Uterine Leiomyosarcoma: A Review of the Literature and Update on Management Options

Gynecol Oncol. 2018 Dec;151(3):562-572. doi: 10.1016/j.ygyno.2018.09.010. Epub 2018 Sep 21.

Abstract

Uterine leiomyosarcoma is the most common type of uterine sarcoma. It is an extremely aggressive malignancy associated with a poor overall prognosis. Women affected may vary in age, but are most often diagnosed in their perimenopausal years. Presenting symptoms may be vague and mimic other benign uterine conditions. Preoperative diagnosis of leiomyosarcoma is difficult and often only made at time of surgical resection. These rare mesenchymal tumors are characterized by cytologic atypia, a high mitotic index, and tumor necrosis on histologic inspection. Management of early stage disease entails hysterectomy and complete surgical resection of gross tumor, though routine oophorectomy or lymph node dissection do not appear to confer much clinical benefit. Adjuvant therapy for early stage disease remains controversial as multiple clinical trials have failed to demonstrate benefit on overall survival. Recently, progress has been made in regards to therapy for advanced and recurrent disease. Novel chemotherapeutics, targeted therapies such as olaratumab and pazopanib, and new immunotherapies such as nivolumab and pembrolizumab have demonstrated promise in these previously difficult drug-resistant patients. In this article, we provide a detailed review of uterine leiomyosarcoma including epidemiology, clinical presentation, diagnosis, and pathologic characteristics. We then go on detail management strategies, including options for adjuvant therapy, and highlight new and developing regimens in the field.

Keywords: Chemothearpy; Leiomyosarcoma; Morcellation; Radiation; Targeted therapy; Uterine sarcoma.

Publication types

  • Review

MeSH terms

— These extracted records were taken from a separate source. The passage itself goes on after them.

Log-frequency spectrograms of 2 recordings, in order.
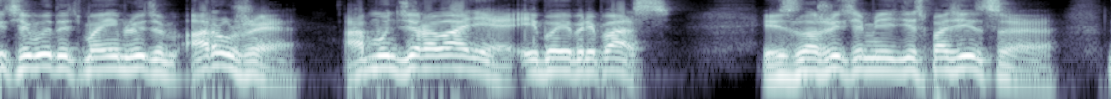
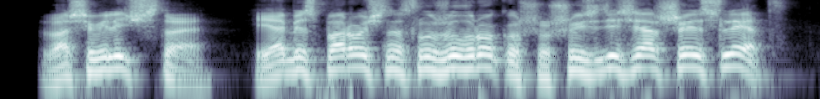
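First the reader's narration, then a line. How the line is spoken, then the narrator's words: Abrupt shift to serious. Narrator (Russian): Резко сменил тон шутливого на серьезный Хабокин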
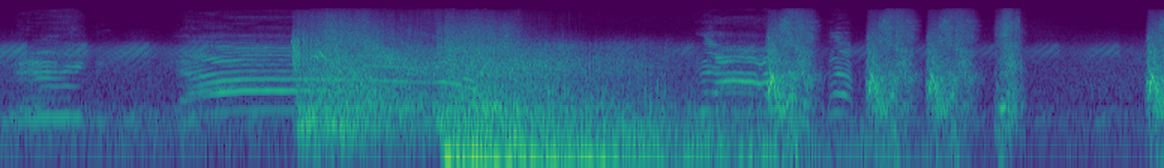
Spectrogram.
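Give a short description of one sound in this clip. A blast of energy roars.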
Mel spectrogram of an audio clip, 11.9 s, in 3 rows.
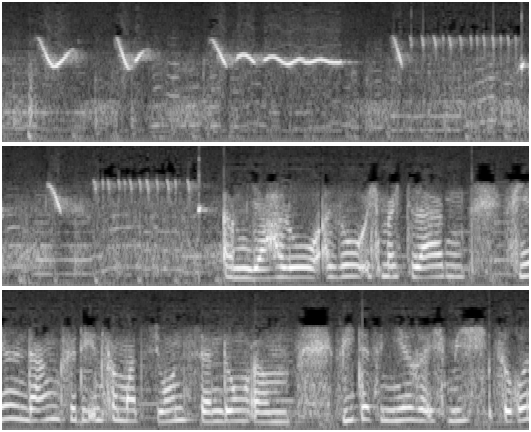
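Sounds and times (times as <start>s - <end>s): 
bird whistle instrument chirps and trills: 0.2s - 5.6s
speech: 5.7s - 11.8s.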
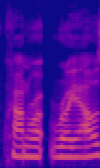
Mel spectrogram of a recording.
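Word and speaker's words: Crown Royal: So last night I brought on a bottle of Crown Royale. Is that how you say it? – Yeah.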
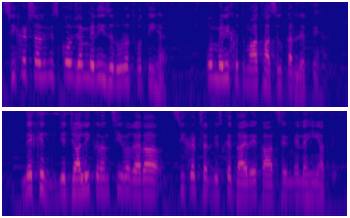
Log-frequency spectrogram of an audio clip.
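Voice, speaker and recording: A man reading an audiobook, voicing a calm, coldly commanding male secret agent, recorded from a distance over faint music. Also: high voice, moderate pace. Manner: calm and cold, mocking laughter.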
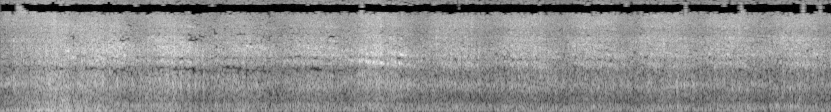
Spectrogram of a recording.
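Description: Frecciarossa high-speed electric passenger train passing close by at speed: a loud rush of wheels on rail and air that swells in the first second. It stays loud, pulsing about twice a second as the coaches go by.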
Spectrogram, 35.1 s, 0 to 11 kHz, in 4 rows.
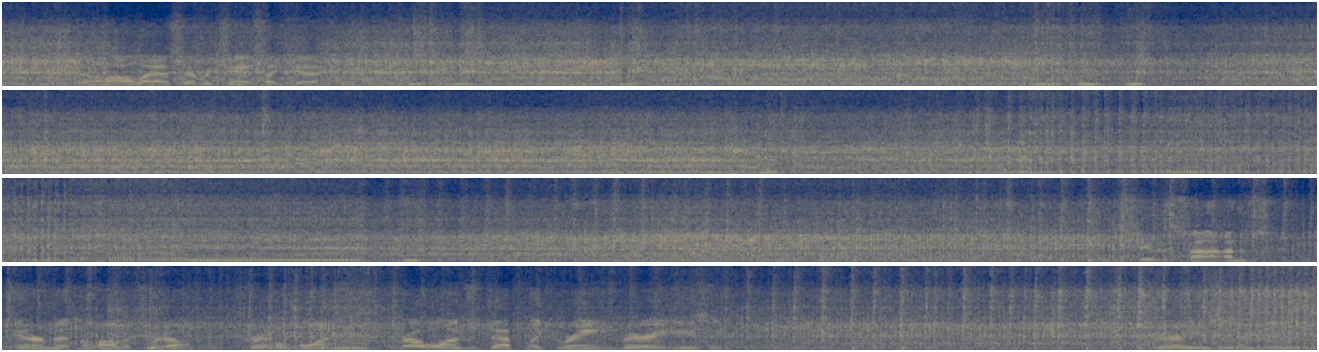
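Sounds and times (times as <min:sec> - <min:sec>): off-road vehicle engine: 0:00.0 - 0:35.0.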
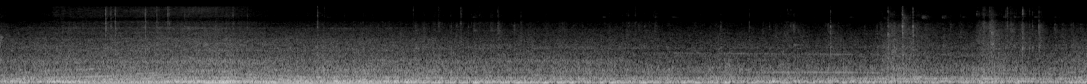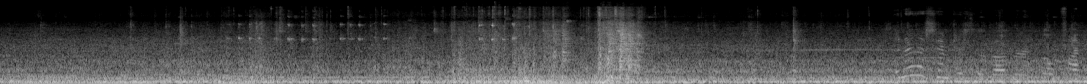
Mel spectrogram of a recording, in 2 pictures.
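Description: Interior of a Scania OmniCity CN230UB single-deck city bus on route 309, a continuous loud rumble of engine and road noise with rattles and shifting drive tones as it travels, under occasional talk.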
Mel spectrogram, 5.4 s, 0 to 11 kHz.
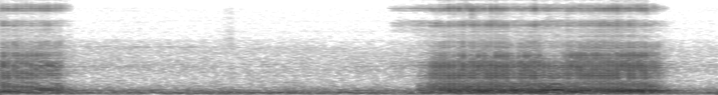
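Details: Dog snoring with sleep apnea, on heart medication, on a hot 32°C day without air conditioning: loud rattling snores broken by a quiet pause of about 2.5 seconds with little breath sound.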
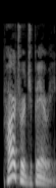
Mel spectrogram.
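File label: "partridgeberry", British English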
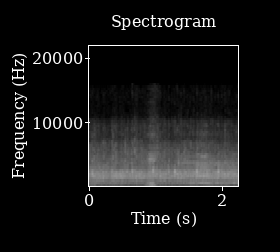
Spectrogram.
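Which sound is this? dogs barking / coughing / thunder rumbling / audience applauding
audience applauding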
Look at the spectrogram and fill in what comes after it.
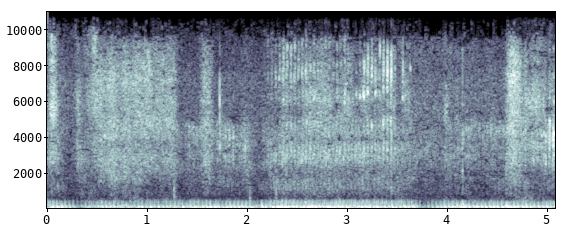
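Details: Scottish Fold cat, a pet described as affectionate and always happy, purring loudly up close indoors: a steady, rumbling low purr with a rhythmic pulse throughout, briefly dipping near the end, with faint rustling.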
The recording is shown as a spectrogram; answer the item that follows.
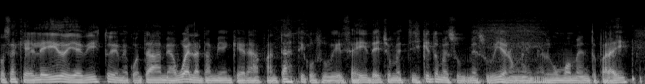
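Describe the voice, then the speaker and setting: Fairly low in pitch, a man speaks at a very fast pace with fairly even intonation. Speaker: urban mobility expert. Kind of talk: radio interview.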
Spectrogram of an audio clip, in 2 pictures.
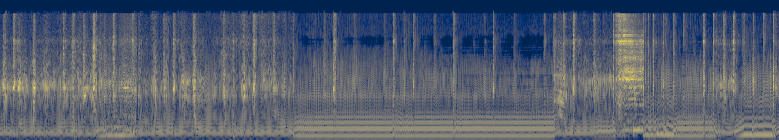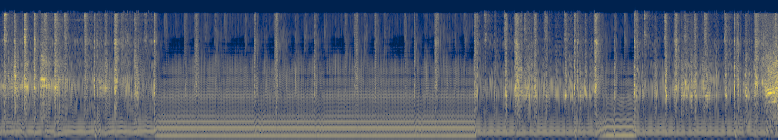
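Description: Loud electronic dance music played through a truck-mounted sound system of stacked speaker cabinets with eight subwoofer boxes. It has long held bass notes and a sweeping effect about twelve seconds in.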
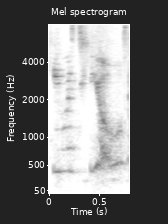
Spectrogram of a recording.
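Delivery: high, tearful and choked up; blurting it out through tears of relief; crying. Real, not acted.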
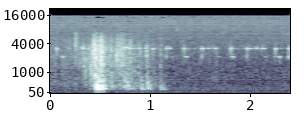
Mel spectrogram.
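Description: A single dull thump about half a second in, with a short scrape dying away after it, as a large panel is handled.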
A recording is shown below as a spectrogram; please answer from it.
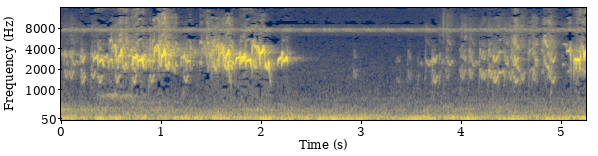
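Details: Sooty-headed bulbul singing during bird trapping, perched on the ground: a dense run of chirpy, bubbling whistles, then silence, then a few softer notes returning.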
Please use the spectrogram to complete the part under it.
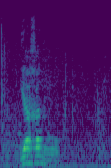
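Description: An older man speaks into a microphone in a drawn-out voice, then falls quiet.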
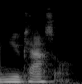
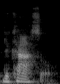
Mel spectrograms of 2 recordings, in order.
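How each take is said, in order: First: The name is said slowly with every syllable clear. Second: The name is said very quickly and run together. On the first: This is how most outsiders say it. "most people who say Newcastle just say Newcastle" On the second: This is how locals say it. "But it's Newcastle. It's really quick"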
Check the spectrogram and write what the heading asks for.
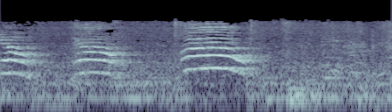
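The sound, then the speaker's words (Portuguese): A person imitates a cat's meow, producing about three drawn-out, rising-and-falling meows. The final one is the longest and loudest, heard against a faint background murmur. “Mas você imaginou você ensinando o cachorro assim, ó, cachorro, você tem que latir, vai, Alguém que tem cachorro ou tem gato, né?”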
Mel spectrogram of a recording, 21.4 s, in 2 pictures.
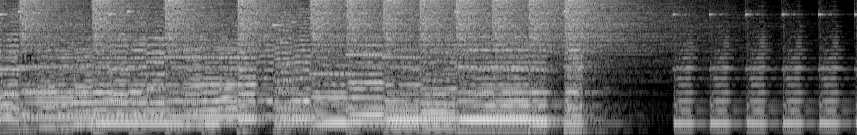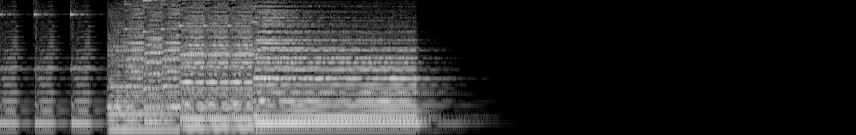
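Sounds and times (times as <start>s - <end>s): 
marching band playing: 0.0s - 16.2s.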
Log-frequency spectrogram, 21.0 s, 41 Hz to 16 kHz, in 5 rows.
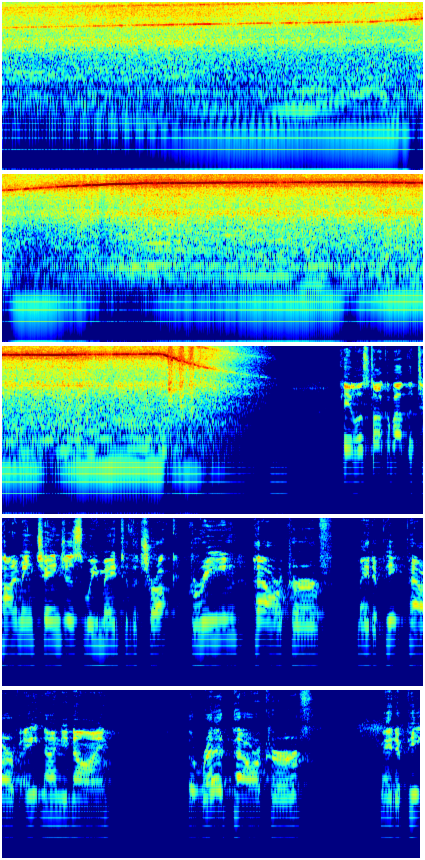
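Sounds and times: diesel engine revving at full throttle: 0.0s - 11.3s
high turbo whistle: 0.0s - 11.3s.

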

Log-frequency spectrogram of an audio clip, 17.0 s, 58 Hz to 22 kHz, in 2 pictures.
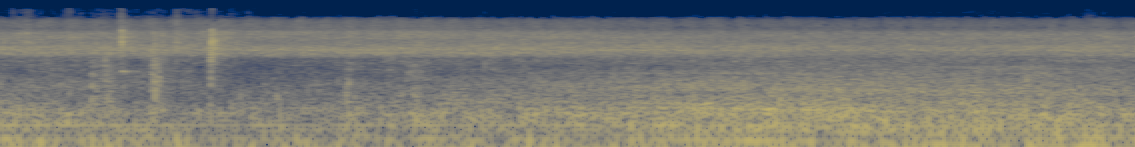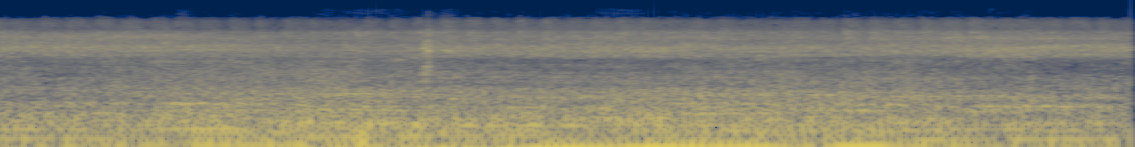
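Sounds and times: insects droning: 0.0s - 17.0s
road traffic rumble: 0.0s - 17.0s.

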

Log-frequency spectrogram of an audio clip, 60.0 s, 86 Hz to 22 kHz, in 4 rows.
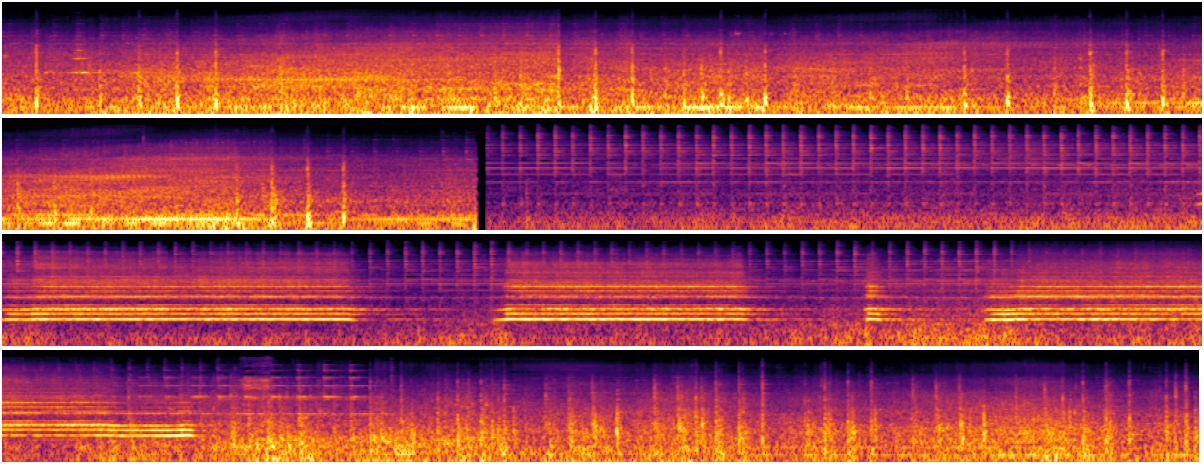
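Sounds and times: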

  • Female
  • Humans
  • Leiomyosarcoma / diagnosis*
  • Leiomyosarcoma / pathology
  • Leiomyosarcoma / therapy*
  • Uterine Neoplasms / diagnosis*
  • Uterine Neoplasms / pathology
  • Uterine Neoplasms / therapy*